• **Work required**
Below are records to write out exactly; drop the pictures when you do.

• **Records provided**

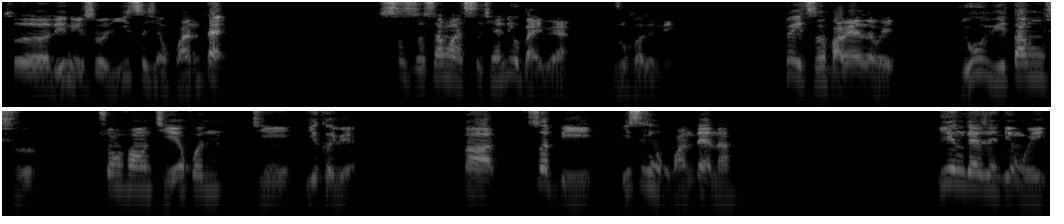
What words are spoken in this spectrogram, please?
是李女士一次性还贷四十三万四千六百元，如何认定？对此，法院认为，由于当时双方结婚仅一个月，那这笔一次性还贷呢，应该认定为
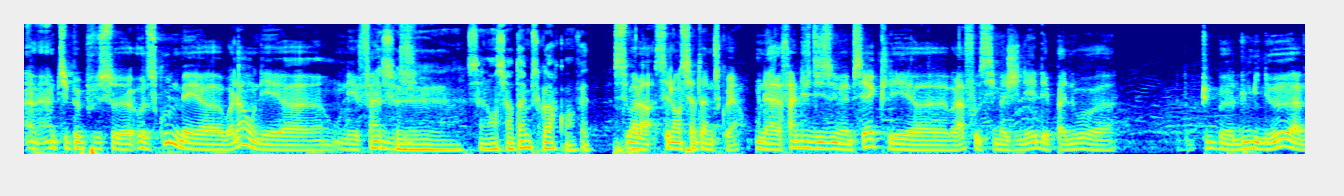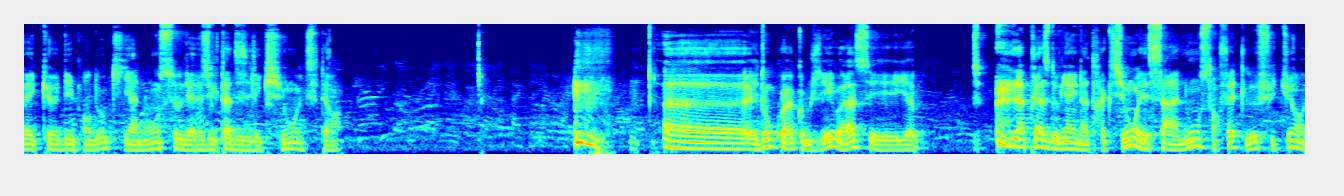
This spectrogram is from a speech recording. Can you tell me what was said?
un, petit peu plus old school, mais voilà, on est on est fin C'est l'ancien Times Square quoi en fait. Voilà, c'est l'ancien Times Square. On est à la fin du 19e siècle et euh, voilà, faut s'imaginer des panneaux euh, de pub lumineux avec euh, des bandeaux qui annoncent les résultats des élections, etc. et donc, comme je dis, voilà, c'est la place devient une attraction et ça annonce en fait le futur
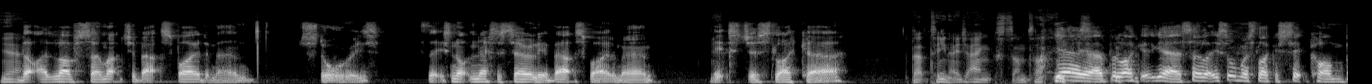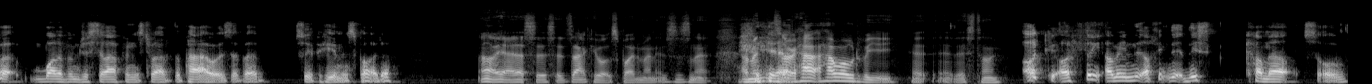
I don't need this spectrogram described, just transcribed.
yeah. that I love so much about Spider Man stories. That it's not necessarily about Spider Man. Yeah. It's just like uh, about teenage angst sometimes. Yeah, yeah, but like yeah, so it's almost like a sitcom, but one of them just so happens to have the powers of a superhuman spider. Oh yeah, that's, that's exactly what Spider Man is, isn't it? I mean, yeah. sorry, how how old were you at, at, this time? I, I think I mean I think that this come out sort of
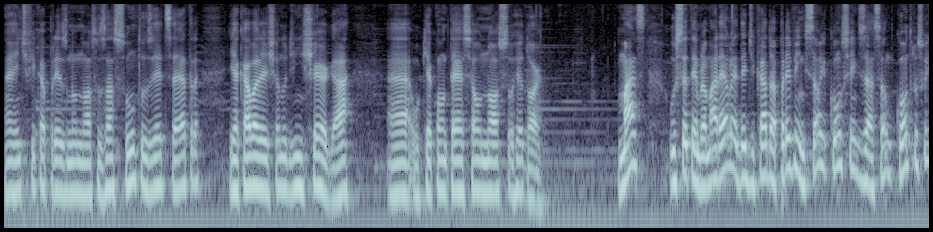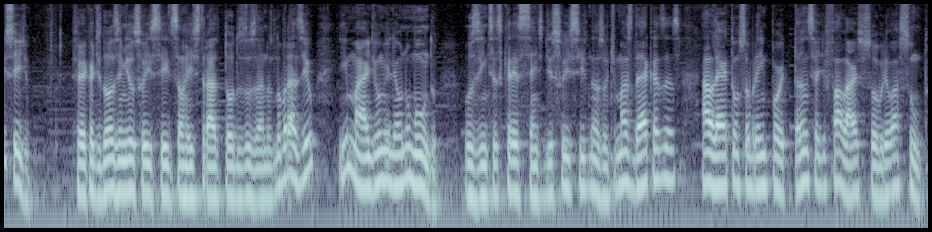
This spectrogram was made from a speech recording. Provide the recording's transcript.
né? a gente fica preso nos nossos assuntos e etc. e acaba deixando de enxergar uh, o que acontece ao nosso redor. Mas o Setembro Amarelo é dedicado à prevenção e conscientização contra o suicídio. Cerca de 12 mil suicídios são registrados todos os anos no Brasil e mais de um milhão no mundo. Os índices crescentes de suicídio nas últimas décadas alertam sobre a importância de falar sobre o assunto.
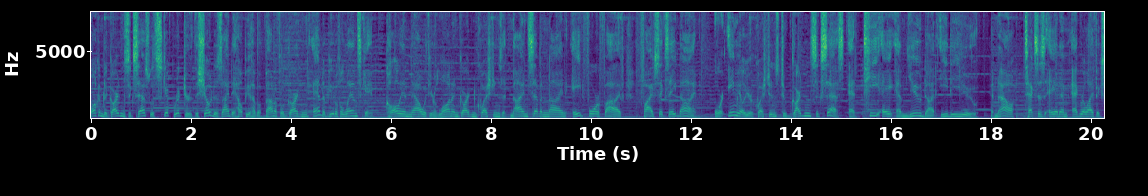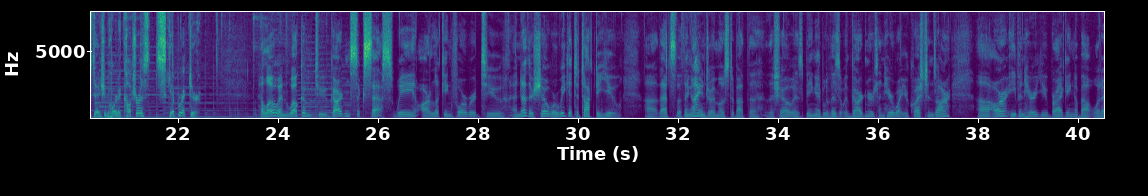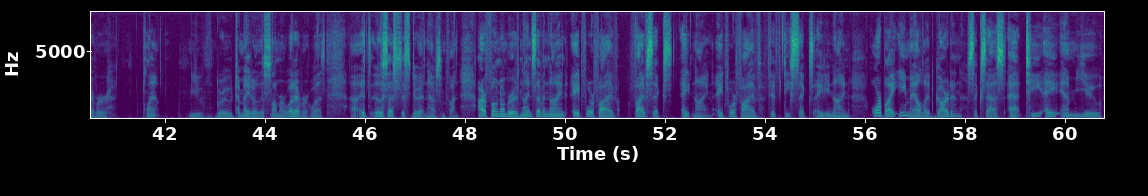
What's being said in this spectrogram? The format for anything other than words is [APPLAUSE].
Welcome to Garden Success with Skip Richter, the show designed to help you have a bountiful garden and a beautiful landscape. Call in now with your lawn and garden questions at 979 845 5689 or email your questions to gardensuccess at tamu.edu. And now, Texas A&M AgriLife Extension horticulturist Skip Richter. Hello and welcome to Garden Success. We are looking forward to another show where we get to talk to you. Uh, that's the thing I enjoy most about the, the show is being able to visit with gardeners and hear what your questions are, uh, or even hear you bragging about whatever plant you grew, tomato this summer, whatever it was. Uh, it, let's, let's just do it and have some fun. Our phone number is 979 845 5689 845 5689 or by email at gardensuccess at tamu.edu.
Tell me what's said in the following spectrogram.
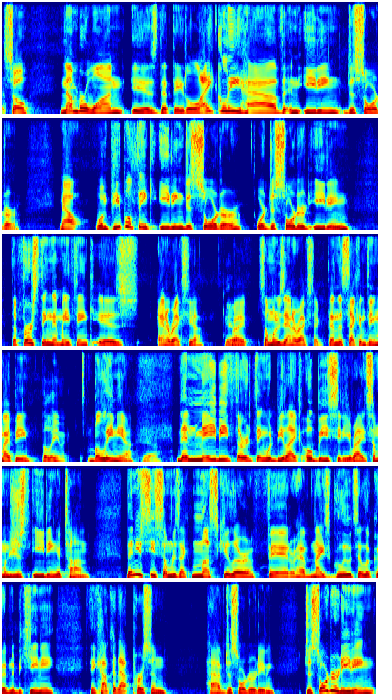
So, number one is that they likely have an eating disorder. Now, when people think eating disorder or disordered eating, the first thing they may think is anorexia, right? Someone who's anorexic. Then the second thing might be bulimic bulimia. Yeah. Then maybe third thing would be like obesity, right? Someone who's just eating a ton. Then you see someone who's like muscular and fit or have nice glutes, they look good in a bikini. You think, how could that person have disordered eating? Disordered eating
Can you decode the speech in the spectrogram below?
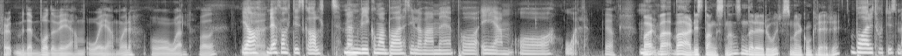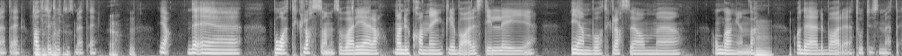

• **Task answer**
What words are spoken in this spectrogram, please?
是李女士一次性还贷四十三万四千六百元，如何认定？对此，法院认为，由于当时双方结婚仅一个月，那这笔一次性还贷呢，应该认定为
This spectrogram is from a speech recording. Can you tell me what was said?
un, petit peu plus old school, mais voilà, on est on est fin C'est l'ancien Times Square quoi en fait. Voilà, c'est l'ancien Times Square. On est à la fin du 19e siècle et euh, voilà, faut s'imaginer des panneaux euh, de pub lumineux avec euh, des bandeaux qui annoncent les résultats des élections, etc. et donc, comme je dis, voilà, c'est la place devient une attraction et ça annonce en fait le futur
I don't need this spectrogram described, just transcribed.
yeah. that I love so much about Spider Man stories. That it's not necessarily about Spider Man. Yeah. It's just like uh, about teenage angst sometimes. Yeah, yeah, but like yeah, so it's almost like a sitcom, but one of them just so happens to have the powers of a superhuman spider. Oh yeah, that's, that's exactly what Spider Man is, isn't it? I mean, yeah. sorry, how how old were you at, at, this time? I, I think I mean I think that this come out sort of
This spectrogram was made from a speech recording. Provide the recording's transcript.
né? a gente fica preso nos nossos assuntos e etc. e acaba deixando de enxergar uh, o que acontece ao nosso redor. Mas o Setembro Amarelo é dedicado à prevenção e conscientização contra o suicídio. Cerca de 12 mil suicídios são registrados todos os anos no Brasil e mais de um milhão no mundo. Os índices crescentes de suicídio nas últimas décadas alertam sobre a importância de falar sobre o assunto.
What's being said in this spectrogram? The format for anything other than words is [APPLAUSE].
Welcome to Garden Success with Skip Richter, the show designed to help you have a bountiful garden and a beautiful landscape. Call in now with your lawn and garden questions at 979 845 5689 or email your questions to gardensuccess at tamu.edu. And now, Texas A&M AgriLife Extension horticulturist Skip Richter. Hello and welcome to Garden Success. We are looking forward to another show where we get to talk to you. Uh, that's the thing I enjoy most about the, the show is being able to visit with gardeners and hear what your questions are, uh, or even hear you bragging about whatever plant you grew, tomato this summer, whatever it was. Uh, it, let's, let's just do it and have some fun. Our phone number is 979 845 5689 845 5689 or by email at gardensuccess at tamu.edu.
Tell me what's said in the following spectrogram.
So, number one is that they likely have an eating disorder. Now, when people think eating disorder or disordered eating, the first thing they may think is anorexia, right? Someone who's anorexic. Then the second thing might be bulimic bulimia. Yeah. Then maybe third thing would be like obesity, right? Someone who's just eating a ton. Then you see someone who's like muscular and fit or have nice glutes, they look good in a bikini. You think, how could that person have disordered eating? Disordered eating
Can you decode the speech in the spectrogram below?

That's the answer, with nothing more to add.